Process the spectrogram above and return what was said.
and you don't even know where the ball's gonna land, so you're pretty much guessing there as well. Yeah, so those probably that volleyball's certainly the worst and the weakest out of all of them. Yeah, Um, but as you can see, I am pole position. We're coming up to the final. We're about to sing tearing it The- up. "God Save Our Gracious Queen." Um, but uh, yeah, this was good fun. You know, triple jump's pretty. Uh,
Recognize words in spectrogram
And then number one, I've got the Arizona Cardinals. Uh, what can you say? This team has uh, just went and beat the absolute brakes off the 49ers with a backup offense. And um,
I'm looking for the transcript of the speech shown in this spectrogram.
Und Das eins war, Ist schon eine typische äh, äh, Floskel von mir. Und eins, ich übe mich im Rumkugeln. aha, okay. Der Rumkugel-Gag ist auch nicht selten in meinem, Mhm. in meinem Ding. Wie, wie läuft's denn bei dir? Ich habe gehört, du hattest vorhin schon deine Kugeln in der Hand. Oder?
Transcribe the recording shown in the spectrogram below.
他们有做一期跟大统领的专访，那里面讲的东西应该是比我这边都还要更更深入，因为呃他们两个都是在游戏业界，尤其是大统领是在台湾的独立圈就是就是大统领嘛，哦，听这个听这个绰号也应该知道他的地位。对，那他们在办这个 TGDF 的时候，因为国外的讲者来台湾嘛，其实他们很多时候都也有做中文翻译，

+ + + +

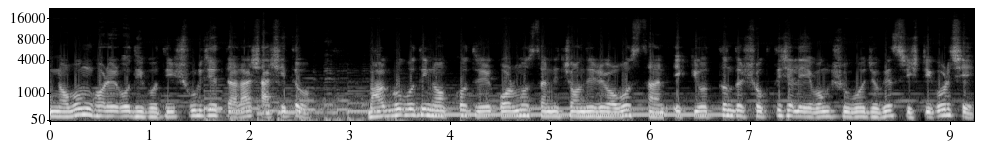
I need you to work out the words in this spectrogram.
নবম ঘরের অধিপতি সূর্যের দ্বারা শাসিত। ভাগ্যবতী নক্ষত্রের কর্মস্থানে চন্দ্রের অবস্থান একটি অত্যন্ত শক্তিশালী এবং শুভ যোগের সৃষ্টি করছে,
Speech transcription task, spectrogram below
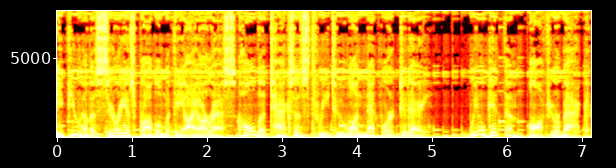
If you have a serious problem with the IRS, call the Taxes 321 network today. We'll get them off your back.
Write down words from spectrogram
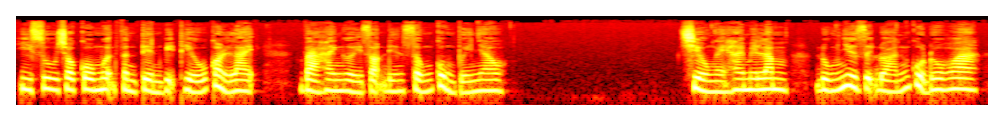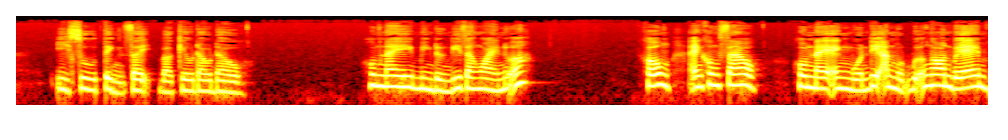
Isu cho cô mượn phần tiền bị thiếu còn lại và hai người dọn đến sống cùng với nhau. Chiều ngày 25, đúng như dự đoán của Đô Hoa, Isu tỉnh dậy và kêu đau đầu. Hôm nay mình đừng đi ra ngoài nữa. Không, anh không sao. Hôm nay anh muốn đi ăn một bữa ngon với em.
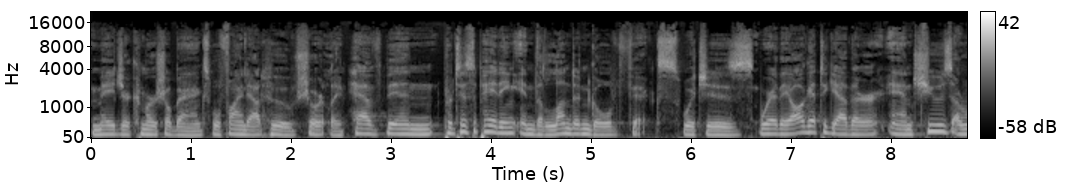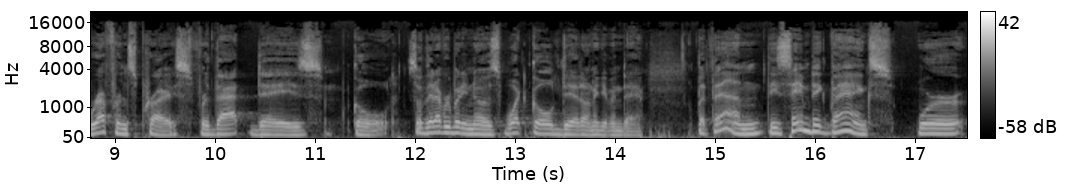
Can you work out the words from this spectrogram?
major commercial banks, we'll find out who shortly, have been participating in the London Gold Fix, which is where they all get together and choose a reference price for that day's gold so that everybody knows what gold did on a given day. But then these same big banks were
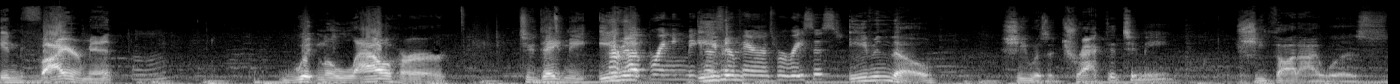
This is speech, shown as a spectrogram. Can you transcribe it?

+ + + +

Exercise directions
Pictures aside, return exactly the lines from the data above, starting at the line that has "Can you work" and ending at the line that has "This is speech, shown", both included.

Answer below
Can you work out the words from this spectrogram?
major commercial banks, we'll find out who shortly, have been participating in the London Gold Fix, which is where they all get together and choose a reference price for that day's gold so that everybody knows what gold did on a given day. But then these same big banks were
This is speech, shown as a spectrogram. Can you transcribe it?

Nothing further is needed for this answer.